▶ TASK STATEMENT: An exact copy of every line from the one holding "Identify the spoken" to the end of the entries below is required; leave the pictures out.

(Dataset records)
=-=-=-=-=
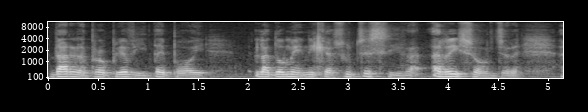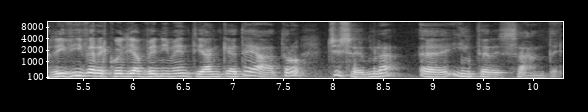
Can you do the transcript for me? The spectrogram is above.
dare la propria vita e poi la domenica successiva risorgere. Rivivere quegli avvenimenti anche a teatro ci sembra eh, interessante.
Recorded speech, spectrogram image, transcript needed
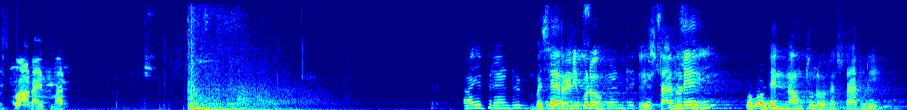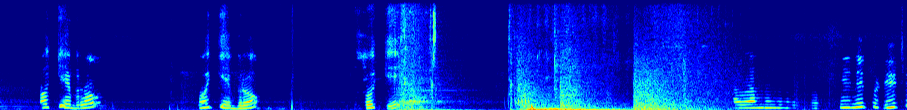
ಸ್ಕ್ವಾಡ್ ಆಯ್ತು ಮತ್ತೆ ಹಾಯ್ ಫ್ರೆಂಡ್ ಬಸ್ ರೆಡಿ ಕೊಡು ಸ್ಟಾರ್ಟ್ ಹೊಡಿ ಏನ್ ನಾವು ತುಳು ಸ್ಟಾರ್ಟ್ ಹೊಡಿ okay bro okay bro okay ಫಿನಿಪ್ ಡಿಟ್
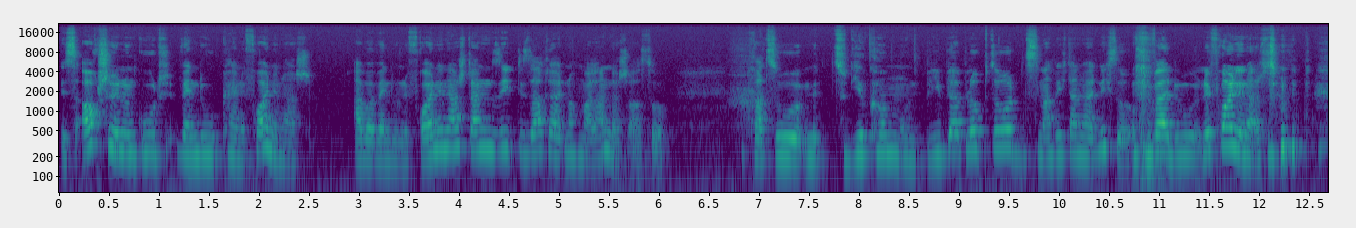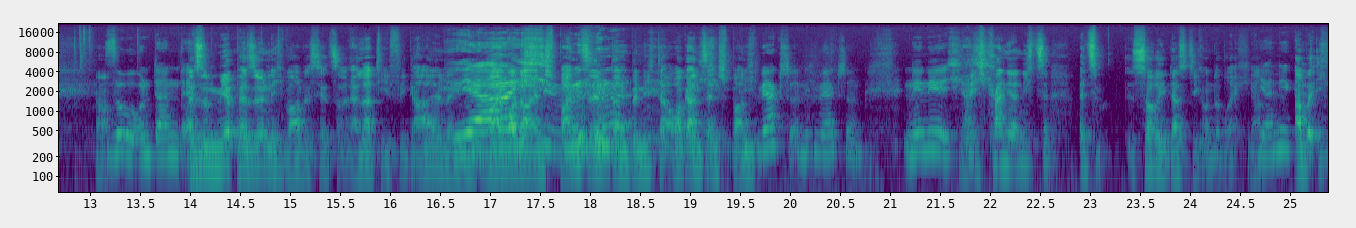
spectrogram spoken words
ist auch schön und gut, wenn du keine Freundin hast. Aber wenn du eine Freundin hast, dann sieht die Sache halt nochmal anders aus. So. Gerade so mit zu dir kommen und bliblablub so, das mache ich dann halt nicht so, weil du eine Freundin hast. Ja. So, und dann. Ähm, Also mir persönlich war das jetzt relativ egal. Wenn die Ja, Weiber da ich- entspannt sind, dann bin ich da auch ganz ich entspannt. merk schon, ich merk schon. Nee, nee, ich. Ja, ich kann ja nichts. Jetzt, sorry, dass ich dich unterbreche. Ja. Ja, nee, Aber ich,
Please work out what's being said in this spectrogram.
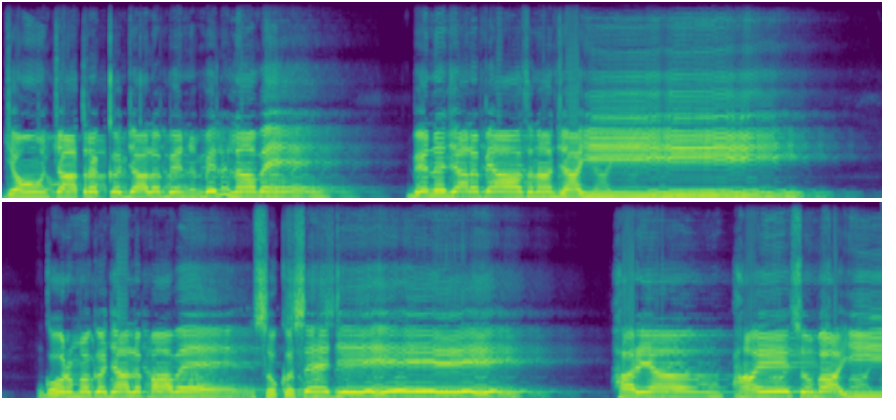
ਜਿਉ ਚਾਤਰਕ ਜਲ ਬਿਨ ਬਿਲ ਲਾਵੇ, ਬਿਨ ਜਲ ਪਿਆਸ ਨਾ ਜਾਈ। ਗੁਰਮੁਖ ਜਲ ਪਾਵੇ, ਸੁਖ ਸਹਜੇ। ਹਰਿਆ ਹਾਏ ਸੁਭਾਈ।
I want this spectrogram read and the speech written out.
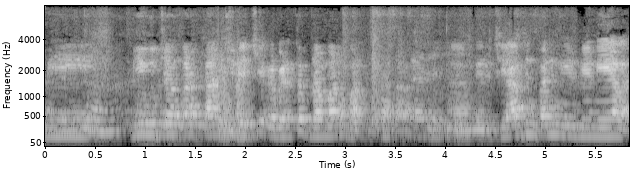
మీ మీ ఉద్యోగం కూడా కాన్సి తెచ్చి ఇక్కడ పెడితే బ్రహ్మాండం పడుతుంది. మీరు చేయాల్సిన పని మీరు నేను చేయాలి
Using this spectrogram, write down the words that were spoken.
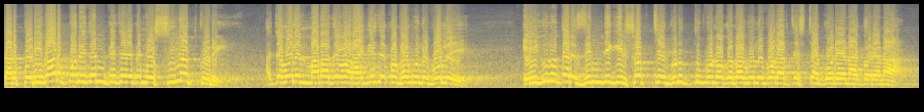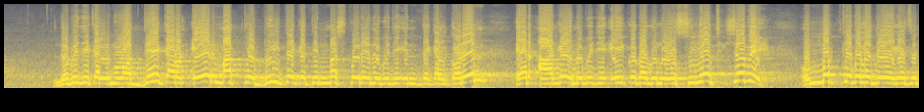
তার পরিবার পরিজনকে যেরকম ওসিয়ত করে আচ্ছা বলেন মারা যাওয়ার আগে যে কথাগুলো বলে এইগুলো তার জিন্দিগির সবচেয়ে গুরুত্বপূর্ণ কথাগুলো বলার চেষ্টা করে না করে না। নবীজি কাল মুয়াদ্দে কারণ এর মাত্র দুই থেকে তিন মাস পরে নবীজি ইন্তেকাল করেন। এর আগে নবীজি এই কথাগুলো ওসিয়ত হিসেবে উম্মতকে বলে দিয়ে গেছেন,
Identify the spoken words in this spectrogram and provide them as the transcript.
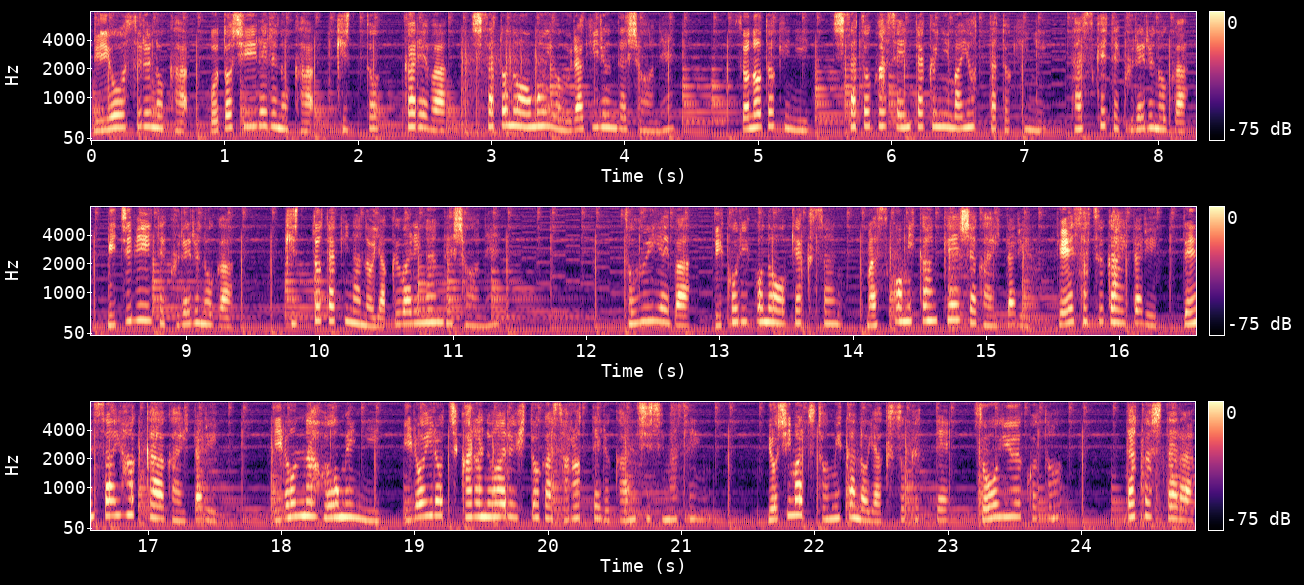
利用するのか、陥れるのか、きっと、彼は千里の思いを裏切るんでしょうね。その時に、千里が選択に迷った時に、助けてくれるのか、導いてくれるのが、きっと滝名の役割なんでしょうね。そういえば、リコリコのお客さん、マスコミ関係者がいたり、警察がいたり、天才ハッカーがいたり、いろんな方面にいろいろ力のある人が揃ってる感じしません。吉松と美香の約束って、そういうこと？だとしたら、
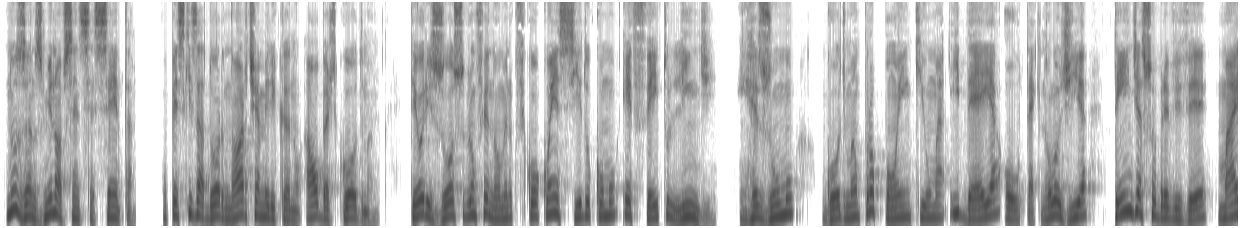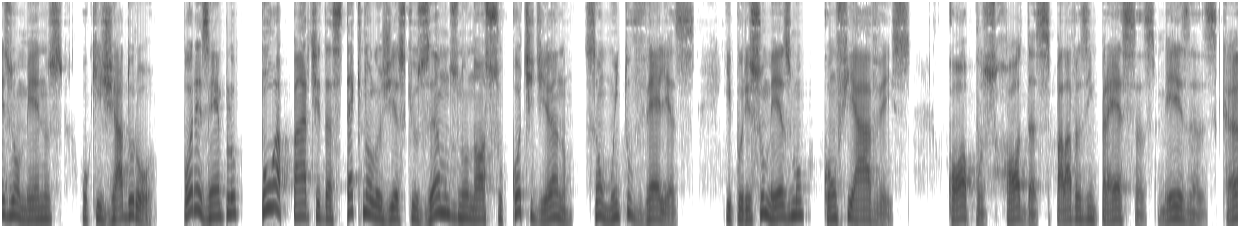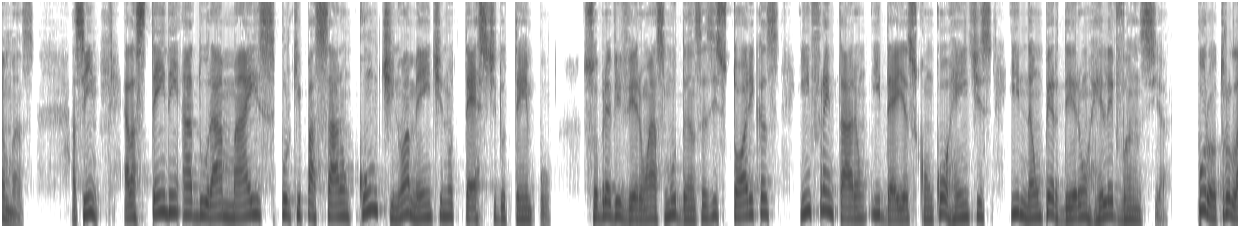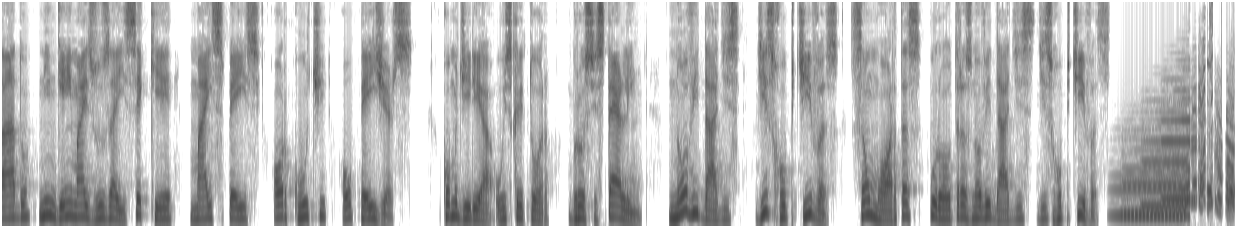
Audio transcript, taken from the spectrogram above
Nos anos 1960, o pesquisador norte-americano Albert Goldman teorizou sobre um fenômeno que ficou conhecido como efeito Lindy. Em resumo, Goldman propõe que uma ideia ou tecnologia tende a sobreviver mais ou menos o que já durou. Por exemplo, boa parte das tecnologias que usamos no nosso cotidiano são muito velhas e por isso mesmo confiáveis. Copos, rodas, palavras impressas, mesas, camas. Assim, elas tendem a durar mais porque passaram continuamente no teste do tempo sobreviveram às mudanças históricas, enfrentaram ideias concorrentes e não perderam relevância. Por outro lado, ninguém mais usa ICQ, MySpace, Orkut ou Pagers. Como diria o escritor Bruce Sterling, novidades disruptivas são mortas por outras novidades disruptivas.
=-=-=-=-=
▶ EXERCISE RESPONSE:
Identify the spoken words in this spectrogram and provide them as the transcript.
利用するのか、陥れるのか、きっと、彼は千里の思いを裏切るんでしょうね。その時に、千里が選択に迷った時に、助けてくれるのか、導いてくれるのが、きっと滝名の役割なんでしょうね。そういえば、リコリコのお客さん、マスコミ関係者がいたり、警察がいたり、天才ハッカーがいたり、いろんな方面にいろいろ力のある人が揃ってる感じしません。吉松と美香の約束って、そういうこと？だとしたら、
Audio transcript, taken from the spectrogram above
Nos anos 1960, o pesquisador norte-americano Albert Goldman teorizou sobre um fenômeno que ficou conhecido como efeito Lindy. Em resumo, Goldman propõe que uma ideia ou tecnologia tende a sobreviver mais ou menos o que já durou. Por exemplo, boa parte das tecnologias que usamos no nosso cotidiano são muito velhas e por isso mesmo confiáveis. Copos, rodas, palavras impressas, mesas, camas. Assim, elas tendem a durar mais porque passaram continuamente no teste do tempo sobreviveram às mudanças históricas, enfrentaram ideias concorrentes e não perderam relevância. Por outro lado, ninguém mais usa ICQ, MySpace, Orkut ou Pagers. Como diria o escritor Bruce Sterling, novidades disruptivas são mortas por outras novidades disruptivas.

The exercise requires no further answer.